__Requirement__
Exact repetition, pictures omitted: give every record below again.

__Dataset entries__
■ ■ ■ ■ ■ ■ ■
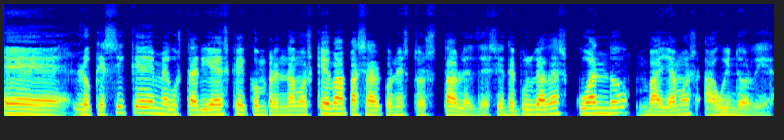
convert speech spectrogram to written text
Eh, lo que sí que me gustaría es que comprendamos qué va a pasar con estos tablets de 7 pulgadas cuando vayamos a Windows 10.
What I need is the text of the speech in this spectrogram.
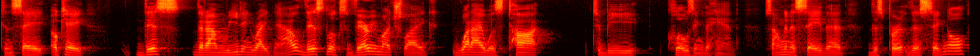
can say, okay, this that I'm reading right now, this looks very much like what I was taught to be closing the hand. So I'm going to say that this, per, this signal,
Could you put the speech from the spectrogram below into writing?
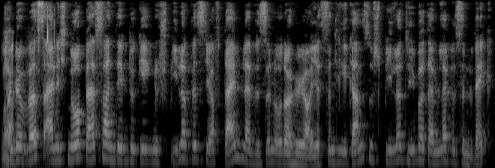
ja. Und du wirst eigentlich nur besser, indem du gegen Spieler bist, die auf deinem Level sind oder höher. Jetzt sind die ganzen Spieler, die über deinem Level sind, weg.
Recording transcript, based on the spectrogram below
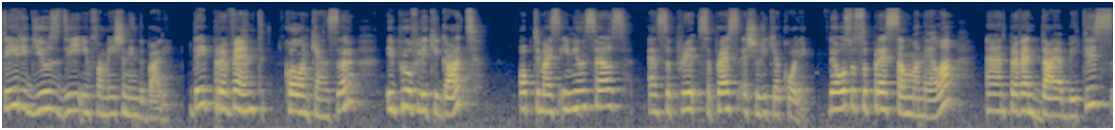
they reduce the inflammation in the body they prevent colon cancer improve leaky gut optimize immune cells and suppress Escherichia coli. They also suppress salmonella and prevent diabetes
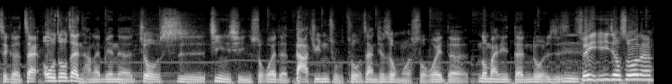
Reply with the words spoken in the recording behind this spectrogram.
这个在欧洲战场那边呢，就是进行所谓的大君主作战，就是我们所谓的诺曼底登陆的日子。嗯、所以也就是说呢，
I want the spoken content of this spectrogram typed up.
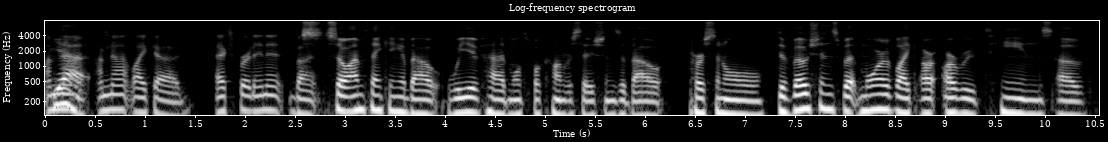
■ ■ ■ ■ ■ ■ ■
__Exercise output__
convert speech spectrogram to written text
Eh, lo que sí que me gustaría es que comprendamos qué va a pasar con estos tablets de 7 pulgadas cuando vayamos a Windows 10.
What I need is the text of the speech in this spectrogram.
can say, okay, this that I'm reading right now, this looks very much like what I was taught to be closing the hand. So I'm going to say that this, per, this signal,
Could you put the speech from the spectrogram below into writing?
ja. Und du wirst eigentlich nur besser, indem du gegen Spieler bist, die auf deinem Level sind oder höher. Jetzt sind die ganzen Spieler, die über deinem Level sind, weg.
Recording transcript, based on the spectrogram below
they reduce the inflammation in the body they prevent colon cancer improve leaky gut optimize immune cells and suppress Escherichia coli. They also suppress salmonella and prevent diabetes
Reply with the words spoken in the recording behind this spectrogram.
这个在欧洲战场那边呢，就是进行所谓的大君主作战，就是我们所谓的诺曼底登陆的日子。嗯、所以也就是说呢，
I want the spoken content of this spectrogram typed up.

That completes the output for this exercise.